One of the forms to ‘Sign and Submit’

The last and longest section of the new hire paperwork is the forms section. Its a lot of ready and a lot of waiting for stuff to download. You have to double check that information is correct and you read about the different rules you have to follow. Don’t freak out and try to memorize everything. They will go over it with you again, they just want you to start to be familiar with the program and Disney guidelines. Once you get done with this section you should feel accomplished, because you are one step closer to your arrival date! Don’t fret about their not being a send or complete button at the end. Once you’ve signed something, it’s considered done. You may not feel like you are doing much, but you are so don’t stress.

This is what it looks like when you are finished

Something else that should be arriving about 10 days before you go to Disney is DORMS, which cleverly stands for Disney Onsite Resident Management System. It’s something new they’ve put in place starting with this Fall/Fall Advantage semester to help with rooming and the mess that is check in day. Before, if you wanted to room with people, you all had to show up together and wait in line hoping to maybe get a spot together. Check in day starts at 7 am and people would start getting there at 4 am to wait in line together. Sounds horrible, right? Well, luckily Disney is smart enough to come up with a way to get past that. Now you get DORMS, which asks you preferences such as wellness (under 21) or non-wellness (21 and up), where you want to live and who you want to live with. Depending on availability, you can room with up to 6 people, but you should all turn your DORMS in at the same time so that no one gets left out of the system. You also pick your top three places you want to live, or if you have decided to live in non-Disney housing. Of course, both the roommate and housing sections have a “I’m Adventurous” option which means you are giving Disney Housing permission to chose who you live with and where. You may be placed in a group of people who are established already, you may be placed with people from another arrival date, it all depends on where they have openings. I saw a lot of people who were actually really interested in this option. Be aware that even though you think you have the perfect group picked out, you may not get to live with them. My arrival date had a bunch of people who wanted 6 roommates, but we were told that we would only be able to link with 4 total. That left a lot of people to rethink their rooming situation. I’ve also heard rumors that the arrival date after me couldn’t link with anyone, they are basically all going in “adventurous”. I’m not sure if this is true or if Disney found a way to resolve this, but just know the system isn’t flawless yet. Like I said, it’s brand new and I’m sure that it’s fixed a lot of problems, but obviously caused a couple new ones. But remember, you get to work for Disney, so why not be adventurous?! Isn’t the whole thing going to be an adventure anyway? If something happens to your plans, take a deep breath and remember that you are going to work at the happiest place on earth. It will all turn out good in the end. And if you get separated from a group you like, you can always meet up in the park or for movie nights or something. Just make the most of the wonderful opportunity you’ve been given!

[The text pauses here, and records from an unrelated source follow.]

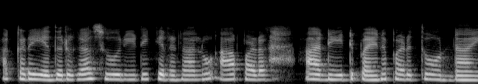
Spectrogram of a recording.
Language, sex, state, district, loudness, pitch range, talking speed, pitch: Telugu, female, Andhra Pradesh, Krishna, -18 LUFS, 220-240 Hz, 125 wpm, 230 Hz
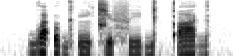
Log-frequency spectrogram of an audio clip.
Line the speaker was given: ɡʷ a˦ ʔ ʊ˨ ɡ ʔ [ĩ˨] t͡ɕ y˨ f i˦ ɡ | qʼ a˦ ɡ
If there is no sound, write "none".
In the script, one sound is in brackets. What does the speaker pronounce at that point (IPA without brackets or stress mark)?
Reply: ĩ˨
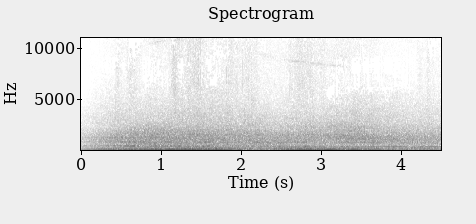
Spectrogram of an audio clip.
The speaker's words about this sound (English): Cars and trucks on Route 93 make a constant roar.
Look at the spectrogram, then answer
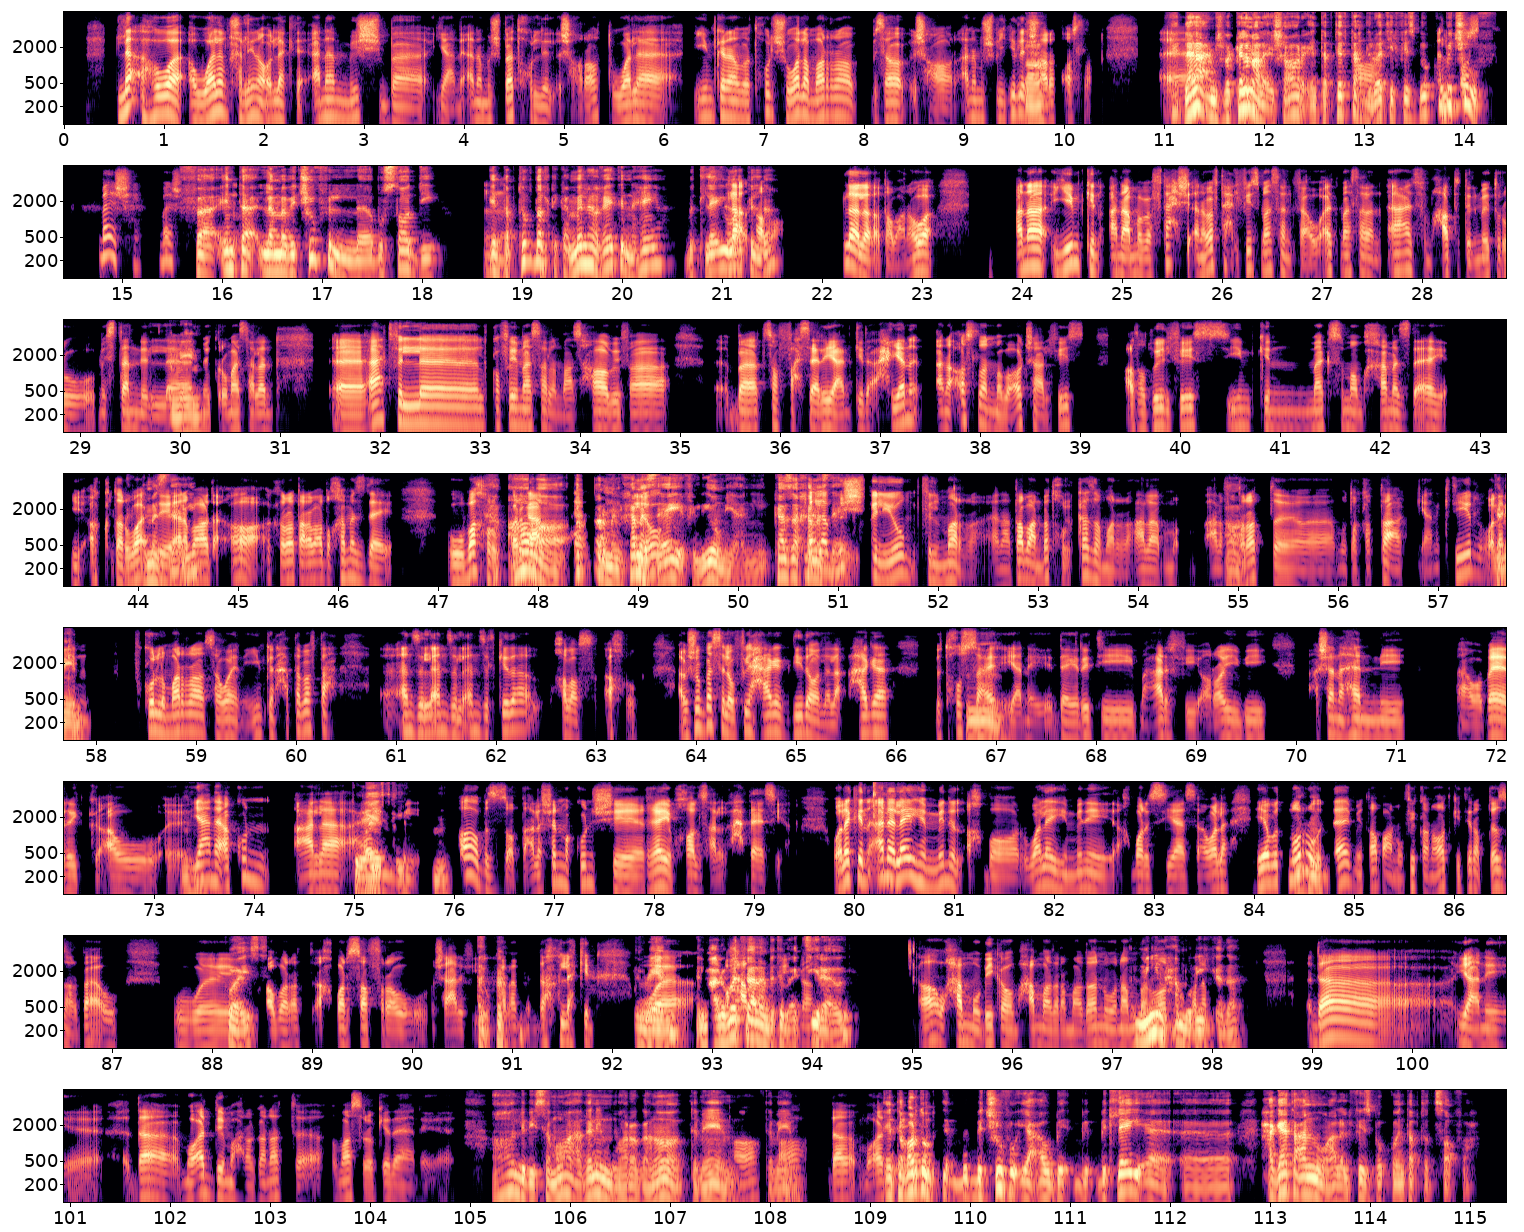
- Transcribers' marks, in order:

Finished and ready for check in day!

Jen loves everything about Disney and hopes to one day be a performer for the company. She has done the Disney College Program and has been on multiple auditions, as well as had the experience of going to the parks in both Florida and California.